(Entries taken from a collection)
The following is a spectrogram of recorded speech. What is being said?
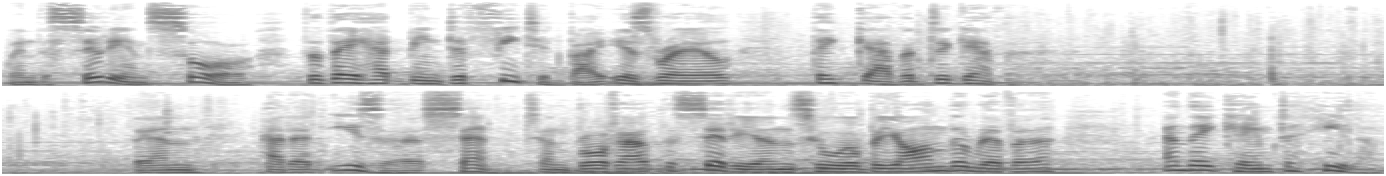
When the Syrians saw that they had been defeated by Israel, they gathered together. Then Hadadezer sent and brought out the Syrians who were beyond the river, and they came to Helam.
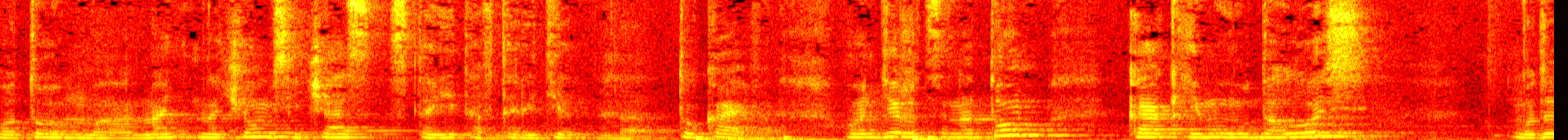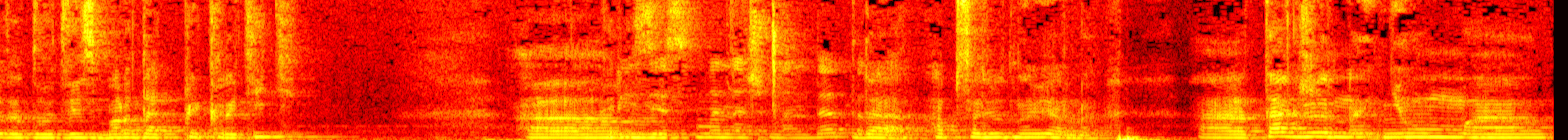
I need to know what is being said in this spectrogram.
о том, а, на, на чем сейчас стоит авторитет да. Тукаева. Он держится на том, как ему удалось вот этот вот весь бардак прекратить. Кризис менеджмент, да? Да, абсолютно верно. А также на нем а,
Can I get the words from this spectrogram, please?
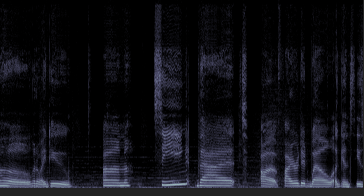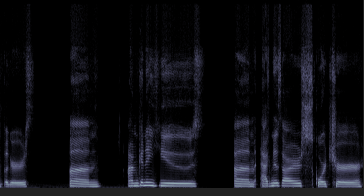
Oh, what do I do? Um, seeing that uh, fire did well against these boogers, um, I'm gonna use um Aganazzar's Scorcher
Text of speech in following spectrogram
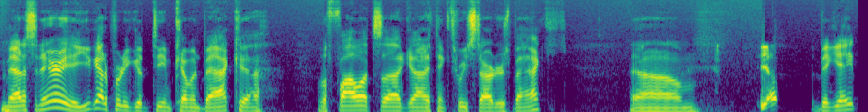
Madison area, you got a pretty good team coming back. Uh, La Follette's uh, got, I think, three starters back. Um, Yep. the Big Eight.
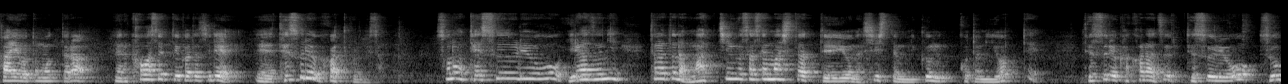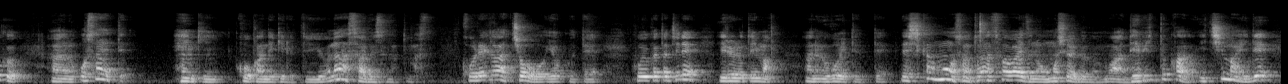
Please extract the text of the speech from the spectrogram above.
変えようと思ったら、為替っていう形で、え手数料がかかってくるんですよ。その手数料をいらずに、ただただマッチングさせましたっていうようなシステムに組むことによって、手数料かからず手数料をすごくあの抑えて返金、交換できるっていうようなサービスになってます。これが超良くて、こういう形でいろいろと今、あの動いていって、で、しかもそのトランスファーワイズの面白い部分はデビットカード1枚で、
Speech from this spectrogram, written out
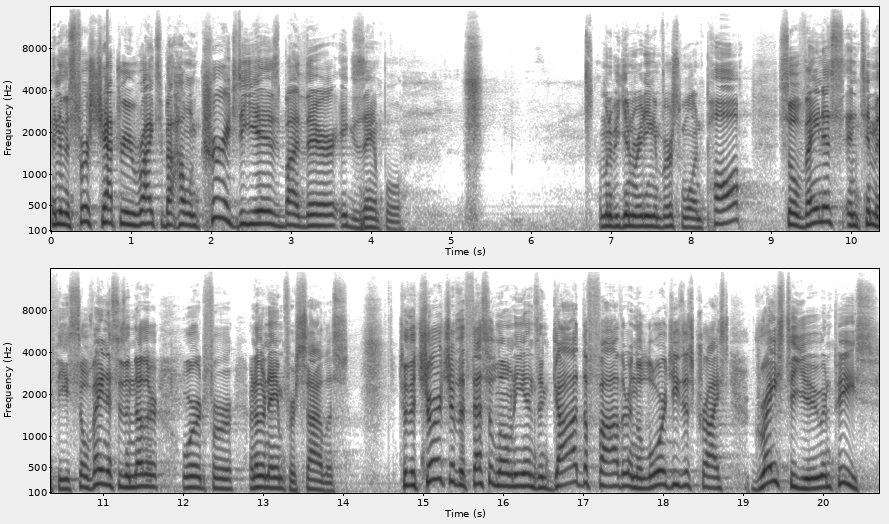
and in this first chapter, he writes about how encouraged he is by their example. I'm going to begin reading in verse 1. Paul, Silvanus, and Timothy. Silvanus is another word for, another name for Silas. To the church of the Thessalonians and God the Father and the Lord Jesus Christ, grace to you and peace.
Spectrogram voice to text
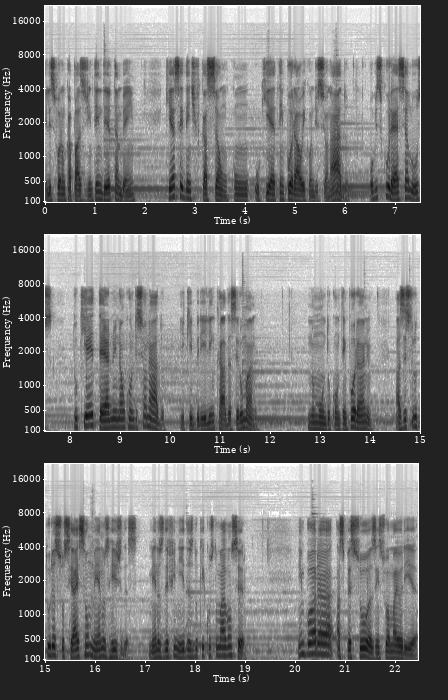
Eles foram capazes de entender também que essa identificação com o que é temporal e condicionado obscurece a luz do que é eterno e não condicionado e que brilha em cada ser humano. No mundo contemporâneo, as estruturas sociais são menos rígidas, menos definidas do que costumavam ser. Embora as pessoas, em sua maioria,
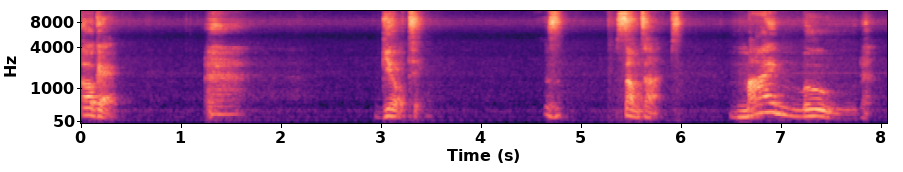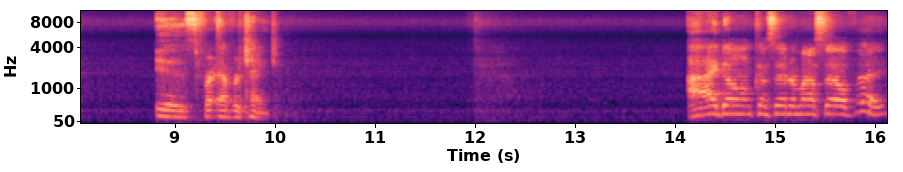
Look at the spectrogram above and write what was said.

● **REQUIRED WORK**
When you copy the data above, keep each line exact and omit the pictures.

● **RESPONSE AREA**
The following is a spectrogram of recorded speech. What is being said?
When the Syrians saw that they had been defeated by Israel, they gathered together. Then Hadadezer sent and brought out the Syrians who were beyond the river, and they came to Helam.
I need to know what is being said in this spectrogram.
о том, а, на, на чем сейчас стоит авторитет да. Тукаева. Он держится на том, как ему удалось вот этот вот весь бардак прекратить. Кризис менеджмент, да? Да, абсолютно верно. А также на нем а,
Can I get the words from this spectrogram, please?
Oh, what do I do? Um, seeing that uh, fire did well against these boogers, um, I'm gonna use um Aganazzar's Scorcher
Text of speech in following spectrogram
Madison area, you got a pretty good team coming back. Uh, La Follette's uh, got, I think, three starters back. Um, Yep. the Big Eight.
Please extract the text of the speech from the spectrogram above.
変えようと思ったら、為替っていう形で、え手数料がかかってくるんですよ。その手数料をいらずに、ただただマッチングさせましたっていうようなシステムに組むことによって、手数料かからず手数料をすごくあの抑えて返金、交換できるっていうようなサービスになってます。これが超良くて、こういう形でいろいろと今、あの動いていって、で、しかもそのトランスファーワイズの面白い部分はデビットカード1枚で、
Speech from this spectrogram, written out
and in this first chapter, he writes about how encouraged he is by their example. I'm going to begin reading in verse 1. Paul, Silvanus, and Timothy. Silvanus is another word for, another name for Silas. To the church of the Thessalonians and God the Father and the Lord Jesus Christ, grace to you and peace.
Spectrogram voice to text
Eles foram capazes de entender também que essa identificação com o que é temporal e condicionado obscurece a luz do que é eterno e não condicionado e que brilha em cada ser humano. No mundo contemporâneo, as estruturas sociais são menos rígidas, menos definidas do que costumavam ser. Embora as pessoas, em sua maioria,
Look at the spectrogram above and write what was said.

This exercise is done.